Effect of short-term low- and high-fat diets on low-density lipoprotein particle size in normolipidemic subjects

http://www.sciencedirect.com/science/article/pii/S0026049511001764
http://www.blogger.com/img/blank.gif

The high-fat diet was also associated with a significant increase in LDL particle size (255.0 vs 255.9 Å; P = .01) and a significant decrease in the proportion of small LDL particle (<255.0 Å) (50.7% vs 44.6%, P = .01). As compared with a low-fat diet, the cholesterol-raising effect of a high-fat diet is associated with the formation of large LDL particles after only 3 days of feeding.

(larger particles are much healthier for you, and come about after only days on a low carb diet)

Saturday, August 20, 2011

Remission of diabetes in a week using low carb

http://resources.metapress.com/pdf-preview.axd?code=16721831571j7360&size=largesthttp://www.blogger.com/img/blank.gif

Low calorie, low carb diet leads to remission of type 2 diabetes within a week.

Wednesday, June 01, 2011

Nutrition and Alzheimer's disease: The detrimental role of a high carbohydrate diet

ScienceDirect - European Journal of Internal Medicine : Nutrition and Alzheimers disease: The detrimental role of a high carbohydrate diet

Abstract
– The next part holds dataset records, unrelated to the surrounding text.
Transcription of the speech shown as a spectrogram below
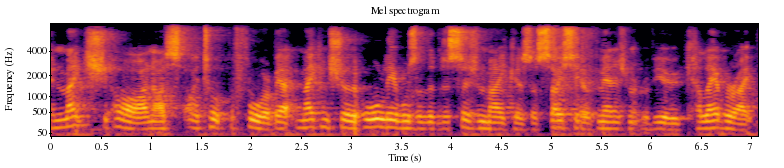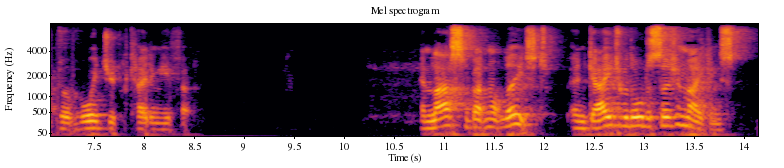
And make sure, oh, and I, I talked before about making sure that all levels of the decision makers associated with management review collaborate to avoid duplicating effort. And last but not least, engage with all decision makings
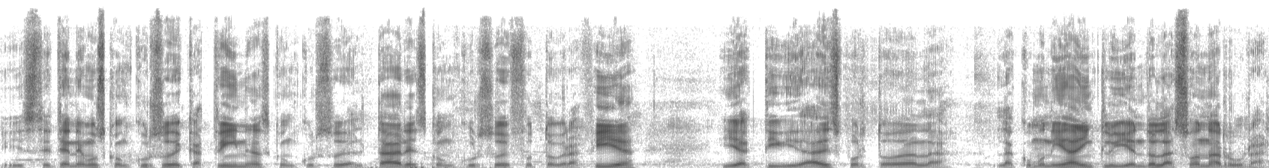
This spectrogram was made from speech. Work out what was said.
Este, tenemos concurso de Catrinas, concurso de altares, concurso de fotografía y actividades por toda la, la comunidad, incluyendo la zona rural.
Alzheimer's disease is a devastating disease whose recent increase in incidence rates has broad implications for rising health care costs. Huge amounts of research money are currently being invested in seeking the underlying cause, with corresponding progress in understanding the disease progression. In this paper, we highlight how an excess of dietary carbohydrates, particularly fructose, alongside a relative deficiency in dietary fats and cholesterol, may lead to the development of Alzheimer's disease. A first step in the pathophysiology of the disease is represented by advanced glycation end-products in crucial plasma proteins concerned with fat, cholesterol, and oxygen transport. This leads to cholesterol deficiency in neurons, which significantly impairs their ability to function. Over time, a cascade response leads to impaired glutamate signaling, increased oxidative damage, mitochondrial and lysosomal dysfunction, increased risk to microbial infection, and, ultimately, apoptosis. Other neurodegenerative diseases share many properties with Alzheimer's disease, and may also be due in large part to this same underlying cause.

Keywords: Advanced glycation end-products; Alzheimer's disease; Cholesterol

Wednesday, May 25, 2011

- Add lithium to the water supply? WWW.THEDAILY.COM

- WWW.THEDAILY.COM Interesting article that says some scientists would like to add lithium to the water supply to decrease suicides and violence, make us all happier.

Wednesday, May 04, 2011

Eating less salt doesn't cut heart risks: study - Yahoo! News

Eating less salt doesn't cut heart risks: study - Yahoo! News:

"NEW YORK (Reuters Health) – People who ate lots of salt were not more likely to get high blood pressure, and were less likely to die of heart disease than those with a low salt intake, in a new European study.

The findings 'certainly do not support the current recommendation to lower salt intake in the general population,' study author Dr. Jan Staessen, of the University of Leuven in Belgium, told Reuters Health."